Community and Overlanding
Doc Rader 08.11.22
While some people like to go lone wolf, others enjoy traveling with other people. In any case, meeting up with other people allows you to see other people’s setups, share experiences, and learn about new spots for adventure.
One of the best parts of Overlanding is sharing knowledge. It is difficult to know all there is to know about equipment and supplies. Also the costs of some of the things makes it prohibitive–that $1200 fridge or $3500 rooftop tent is not just something most people can try out on a whim.
You also really want to hear about people’s experiences with their gear. Maybe that awesome lighting system you wanted to buy sucks too much power, or maybe that builder you want to work with does not finish the work in a quality manner and always blows deadlines and budgets.
In any case, the only way to really learn some of this information is to link up with other people, chat with them and check out their rigs. While the internet can sometimes be helpful, I find that actually chatting with people in the real world and having them physically show you the things they like and don’t like on their rig is way more useful.

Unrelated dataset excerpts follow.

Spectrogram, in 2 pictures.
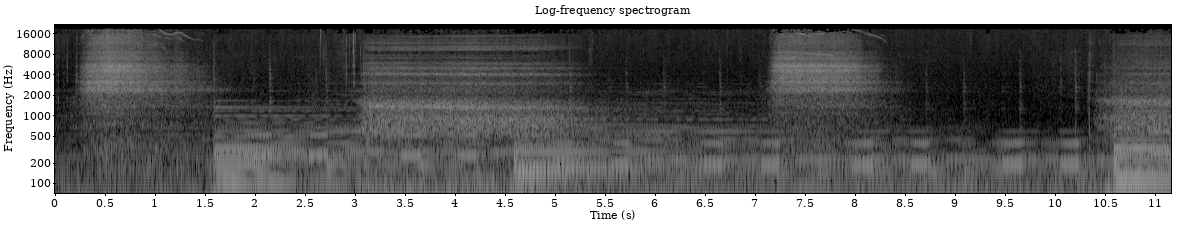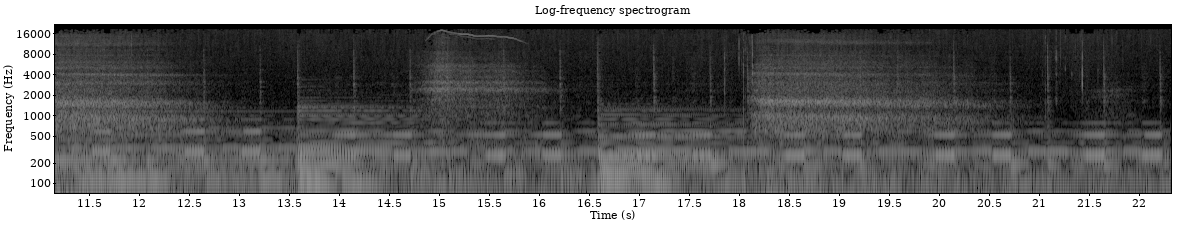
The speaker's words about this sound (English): Let's bring this practice to a close with three long inhales and exhales together.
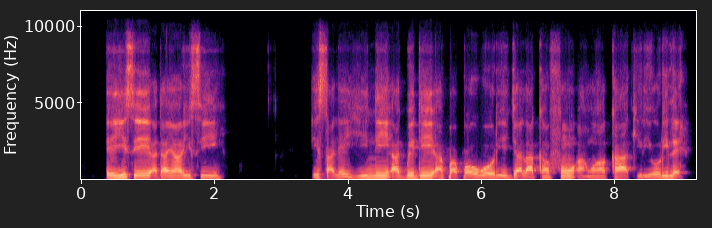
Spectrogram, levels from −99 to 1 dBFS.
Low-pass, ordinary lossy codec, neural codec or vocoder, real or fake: 9.9 kHz; Opus, 24 kbps; none; real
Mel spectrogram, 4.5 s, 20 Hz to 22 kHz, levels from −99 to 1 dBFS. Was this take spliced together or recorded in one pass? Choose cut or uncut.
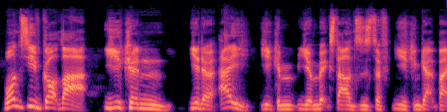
cut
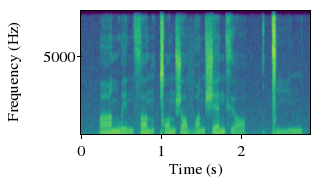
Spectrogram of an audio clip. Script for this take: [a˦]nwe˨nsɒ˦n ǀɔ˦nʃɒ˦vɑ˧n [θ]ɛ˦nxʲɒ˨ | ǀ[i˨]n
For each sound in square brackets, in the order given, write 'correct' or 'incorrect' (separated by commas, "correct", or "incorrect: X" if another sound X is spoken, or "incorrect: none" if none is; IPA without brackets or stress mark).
incorrect: ɑ˦, incorrect: ʃ, correct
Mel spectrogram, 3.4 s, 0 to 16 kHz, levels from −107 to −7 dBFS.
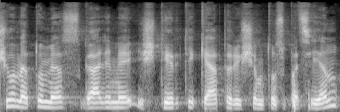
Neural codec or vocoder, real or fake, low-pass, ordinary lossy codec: codec, 44.1 kHz, 7.8 kbps, Pupu-Codec; fake; 14.4 kHz; MP3, 96 kbps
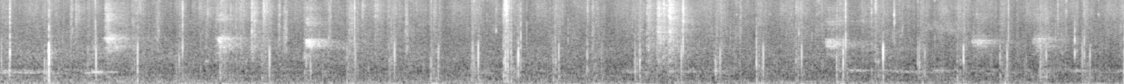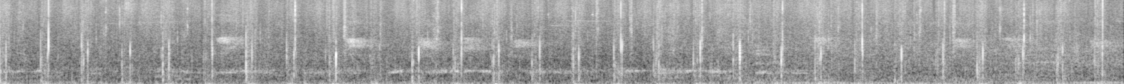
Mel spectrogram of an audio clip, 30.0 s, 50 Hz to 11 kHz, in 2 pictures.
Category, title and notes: Sound effects > Human sounds and actions
Walking in city - 250607 06h03ish Albi Rue Timbal
Subject : Date YMD : 2025 06 07 (Saturday). Early morning. Time = Location : Albi 81000 Taarn Occitanie France. Hardware : Tascam FR-AV2, Rode NT5 with WS8 windshield. Had a pouch with the recorder, cables up my sleeve and mic in hand. Weather : Grey sky. Little to no wind, comfy temperature. Processing : Trimmed in Audacity. Other edits like filter, denoise etc… In the sound’s metadata. Notes : An early morning sound exploration trip. I heard a traffic light button a few days earlier and wanted to record it in a calmer environment.
2025, 81000, Albi, City, Early, Early-morning, footsteps, France, FR-AV2, hand-held, handheld, Mono, morning, NT5, Occitanie, Outdoor, Rode, Saturday, Single-mic-mono, Tarn, Tascam, urbain, walk, Walking, Wind-cover, WS8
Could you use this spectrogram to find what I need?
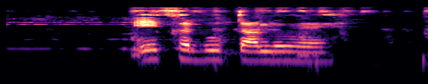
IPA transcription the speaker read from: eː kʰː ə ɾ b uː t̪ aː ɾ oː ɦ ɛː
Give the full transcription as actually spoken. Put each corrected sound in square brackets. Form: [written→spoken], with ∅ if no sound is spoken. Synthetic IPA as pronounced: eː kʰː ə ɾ b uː t̪ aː [ɾ→l] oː ɦ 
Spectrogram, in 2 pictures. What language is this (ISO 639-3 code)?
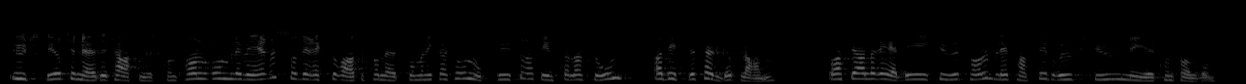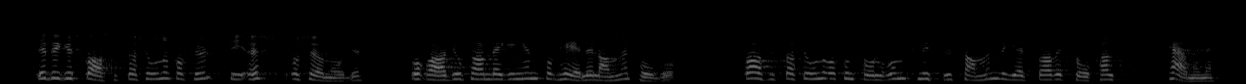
nob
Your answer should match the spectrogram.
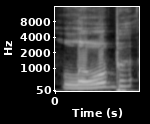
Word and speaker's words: Loeb: Remember when I tried to pronounce Loeb as like Lieb? – I'm dyslexic.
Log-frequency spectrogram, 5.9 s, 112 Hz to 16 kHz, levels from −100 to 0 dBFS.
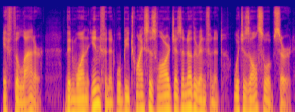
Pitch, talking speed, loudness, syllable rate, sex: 105 Hz, 185 wpm, -18 LUFS, 6.1 syllables/s, male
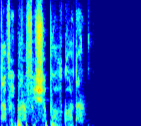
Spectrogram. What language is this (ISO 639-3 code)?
rus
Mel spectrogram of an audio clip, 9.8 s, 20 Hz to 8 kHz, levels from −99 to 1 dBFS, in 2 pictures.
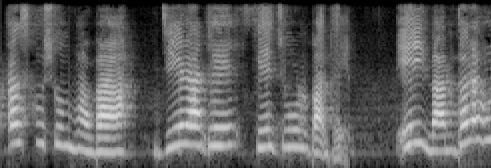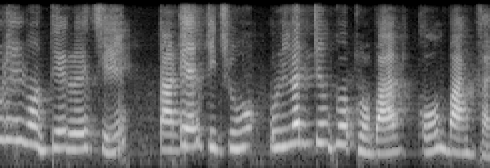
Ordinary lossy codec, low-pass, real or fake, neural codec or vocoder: none; 7.2 kHz; fake; codec, 16 kHz in and 24 kHz out, 0.6 kbps, FireRedTTS-2 codec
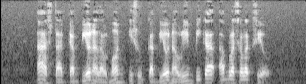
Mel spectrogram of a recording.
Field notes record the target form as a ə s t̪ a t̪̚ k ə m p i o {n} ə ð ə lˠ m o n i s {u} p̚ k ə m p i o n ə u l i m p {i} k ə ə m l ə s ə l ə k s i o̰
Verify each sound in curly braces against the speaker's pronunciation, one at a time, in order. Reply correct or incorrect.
correct, correct, correct

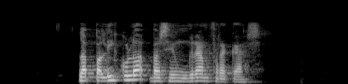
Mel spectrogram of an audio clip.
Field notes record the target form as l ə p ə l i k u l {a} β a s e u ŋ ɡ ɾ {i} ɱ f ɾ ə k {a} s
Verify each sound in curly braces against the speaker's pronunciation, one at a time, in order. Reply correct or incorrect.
incorrect: ə, incorrect: a, correct

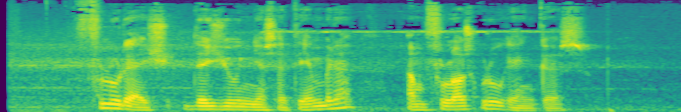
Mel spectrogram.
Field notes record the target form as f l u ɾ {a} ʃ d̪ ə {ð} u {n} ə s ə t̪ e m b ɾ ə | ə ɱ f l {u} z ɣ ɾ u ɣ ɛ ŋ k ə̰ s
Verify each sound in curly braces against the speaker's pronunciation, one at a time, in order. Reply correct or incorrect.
incorrect: ɛ, incorrect: ʒ, incorrect: ɲ, incorrect: ɔ

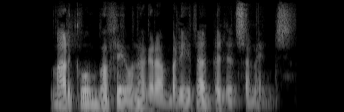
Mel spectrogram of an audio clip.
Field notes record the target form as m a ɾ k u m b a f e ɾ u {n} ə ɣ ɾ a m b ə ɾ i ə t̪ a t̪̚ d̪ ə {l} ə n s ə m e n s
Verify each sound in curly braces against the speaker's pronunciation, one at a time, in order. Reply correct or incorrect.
correct, incorrect: ʎ

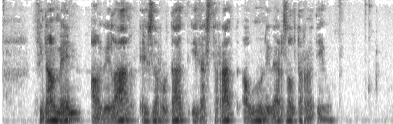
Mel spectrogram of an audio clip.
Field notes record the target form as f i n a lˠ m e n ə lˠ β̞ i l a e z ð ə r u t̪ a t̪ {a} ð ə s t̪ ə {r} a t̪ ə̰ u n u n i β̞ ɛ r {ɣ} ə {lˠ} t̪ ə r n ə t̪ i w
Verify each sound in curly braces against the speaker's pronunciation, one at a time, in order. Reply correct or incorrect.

Anyone can create a sexy video and cherry pick the highlights of a product or a build. And most of the marketing for a product is going to highlight all of the awesome features. However, you need to connect with people that ACTUALLY use the thing to get a better idea of how it will work for you and what you can expect.
You can also associate with groups in areas you plan on visiting which can be a great way to learn about new locations. Plan on becoming an active member (and contributing, even if online) a few weeks before an excursion, though, as many groups are not just going to give their best spots to a complete stranger.
Playing Nice With Others
If you are fortunate enough to live in an area with several groups, you have the ability to pick and choose a popular group, or join multiple groups.
If you are in an area with several groups, you can expect a little bit of good-natured ribbing, be that along the lines of vehicle make and model, or types of offroad/overlanding you do. As long as it is light-hearted and fun, it is healthy.
However, some groups take themselves a bit too seriously. They strut around and belittle other groups, or flat out go on the offense and threaten those other groups over trivial stuff like patches and event names. This is very counter productive to building community. Invariably these groups will implode under their own self importance and be forgotten–most people want a relaxed environment to hang out with like minded people. There is enough stress in day to day life.
I do understand the importance of brand identity, but let’s be honest, your little homegrown group is probably not the next Expedition Overland, and you certainly don’t get there by breaking down community rather than growing it and nurturing it.
Some groups get involved with charity and rely on the membership to contribute to the cause. Pretty much every group is invested in “leave no trace” concepts and host “trail clean up” weekends–most will do it because it is the right thing to do–not for the public recognition. Regardless of the reason, associating with groups that are involved with good stewardship of the land is always positive for off-roaders and Overlanders as a whole.
Trips and Trip Planning
Beyond sharing skills and experiences, is actually doing the thing we all mostly build our rigs for–traveling. While there are a few apps out there that can help you find places, like onX Offroad, it is still helpful to hear about areas from people that have been there.
Once you develop friendship and trust with people they may share “secret” spots with, and some groups will even share entire sets of routes with you. When you are just getting started, this intel is some of the best information you will get and will allow you to get some experience and start finding your own special areas.
At group meetups, some of the members are likely to be planning their next trip. It is good time to get involved, especially if you are new. Planning for multi day trips is not quite as simple as getting a set of coordinates.
Learning to plan rest stops and fueling locations is a critical planning step, especially when you are running with several different vehicle setups. Vehicles pulling trailers (or laden with gear) are going to get reduced mileage, and you want to fill up just prior to heading off pavement. Some experienced trip leaders, like Brad and Regina from Trail Recon, might even pre-run the location, to get that “wheels on the ground” information.
Final Take Away…
Associating with communities is one of the best ways to get more experience and be able to get hands on and touch equipment you might not otherwise be able to do.
You can gain valuable experience in planning and camp operations, and learn about some great spots, including traveling to those spots with other like-minded people.
Community is one of the best way to make new friends and get support for your off-road adventures. Just make sure you get involved with groups that interested in building community and not letting their egos lead. Let us know in the comments about any great local groups you are involved with and where those groups are located.